Beer Review 0010: Magic Hat Vinyl
Vinyl, a spring seasonal beer, comes to us from Magic Hat Brewing Company, located in Vermont. As with most marketing around these seasonal releases, this one comes with a wild story that includes shining wings, cocoons and vernal yearning (not kidding) that you will either find charming or thoroughly ridiculous. I tend to lean towards the latter on this one, in favor of why this beer stands out to me:
You see, I love vinyl, as in, vinyl records. Albums. Recordings of music. Any true audiophile knows there is no better sound quality and nothing tops the feeling of putting needle to surface and spinning that black circle. When Magic Hat released this beer last year, I was quite excited to combine two things I truly love, beer and vinyl.
Vinyl (the beer) is an amber lager brewed with a larger strain of yeast and fermented at lower temperatures in order to allow the beer to achieve an easy-drinking sweet characteristic. Supposedly, this seasonal is to be available from April 1 – July 31, but I obtained a few bottles on January 23 and decided to review this second-year batch.

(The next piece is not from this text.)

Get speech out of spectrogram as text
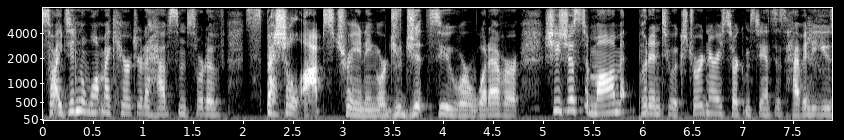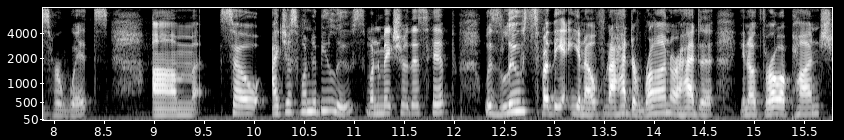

(I could go off on a tangent here and put down some words about how so-called “seasonal” beers aren’t really released in the season they are meant for anymore, but that would take too much time. Trust me, I know I’m not the only one to notice how all the spring seasonal beers are finding their way into stores well before winter is even half over — last year’s fall releases did the same thing. What’s up with that? I don’t like it.)

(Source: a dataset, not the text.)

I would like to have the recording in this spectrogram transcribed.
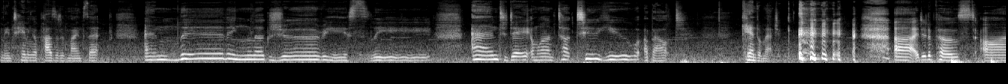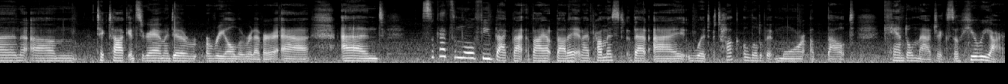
maintaining a positive mindset, and living luxuriously. And today, I want to talk to you about candle magic. uh, I did a post on um, TikTok, Instagram. I did a, a reel or whatever, uh, and so got some little feedback about it, and I promised that I would talk a little bit more about candle magic. So here we are.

My pour delivered an above-average but not large head which wasn’t quick to disappear. It was creamy in texture and the beer itself was a sweet tea amber color that was hazy with a glow. There was a touch of sediment swirling in the bottom of the glass and lacing throughout was excellent. Vinyl is a great looking beer.
The aromatics weren’t as great as the visual. There was a light floral aroma present, paired with a hint of toasted caramel, which gave a somewhat earthy flare. I noticed a chalky scent present, which wasn’t a good thing, and it kind of dominated over the actual legitimate aromas. But the biggest thing was all the aromatics were hard to find — I really had to think to assign some scents.

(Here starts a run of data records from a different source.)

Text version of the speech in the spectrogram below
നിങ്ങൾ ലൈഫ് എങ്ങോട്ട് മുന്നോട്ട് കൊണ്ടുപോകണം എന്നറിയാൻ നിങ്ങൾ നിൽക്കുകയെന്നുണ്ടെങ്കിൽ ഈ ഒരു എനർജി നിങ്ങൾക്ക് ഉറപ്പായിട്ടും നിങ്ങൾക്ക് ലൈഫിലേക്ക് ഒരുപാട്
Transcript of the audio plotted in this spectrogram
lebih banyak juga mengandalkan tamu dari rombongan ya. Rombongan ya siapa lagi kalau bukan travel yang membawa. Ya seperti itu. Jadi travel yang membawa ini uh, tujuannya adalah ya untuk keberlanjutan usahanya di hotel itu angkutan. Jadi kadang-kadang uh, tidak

Thankfully, the flavors weren’t hidden. The palate was met with a blast of malts that were toasty and crisp. Immediately I got a hint of caramel and coffee, which were pleasant together and the finish was floral with a citrus note in the background. The middle? I don’t know — Vinyl falls apart in the middle. There’s a really strong initial bang of flavors, then it dies like a flat soda, then you get the floral/citrus finish of medium length and average carbonation.
The mouthfeel on Vinyl was quite unique; the only term I could use to describe it would be crisp. In terms of how it felt to my tongue, this is more of a fall beer than a thawing spring drink.
Overall, I continue to be disappointed with offerings from Magic Hat. (I rated Encore, part of their IPA seasonal series, 74 points.) Discounting the aromatics, I found Vinyl to be missing some body, almost as if the beer were somewhat watered down. The flavors that were there were good, but there was something in the middle that didn’t glue this one together. With a little flavor tweaking, this could be a hit.
And, for the life of me, I just can’t find anything springtime about it.
Breaking Vinyl down, I gave it 14 points in the appearance category, noting its excellent color and lacing. The aroma got 10 points, picking back up with a 31 in flavor and 28 points overall.
Magic Hat Vinyl, 83 points. Price: $7.99 US for six pack.
Jim Pollock, renowned hard rock poster artist, designed the packaging and bottle art for this beer.
Under the cap…
In case you are new to Magic Hat beers, each cap comes inscribed with a message underneath. For the bottle of Vinyl I reviewed, the cap said, “Be a dear and pass another beer.”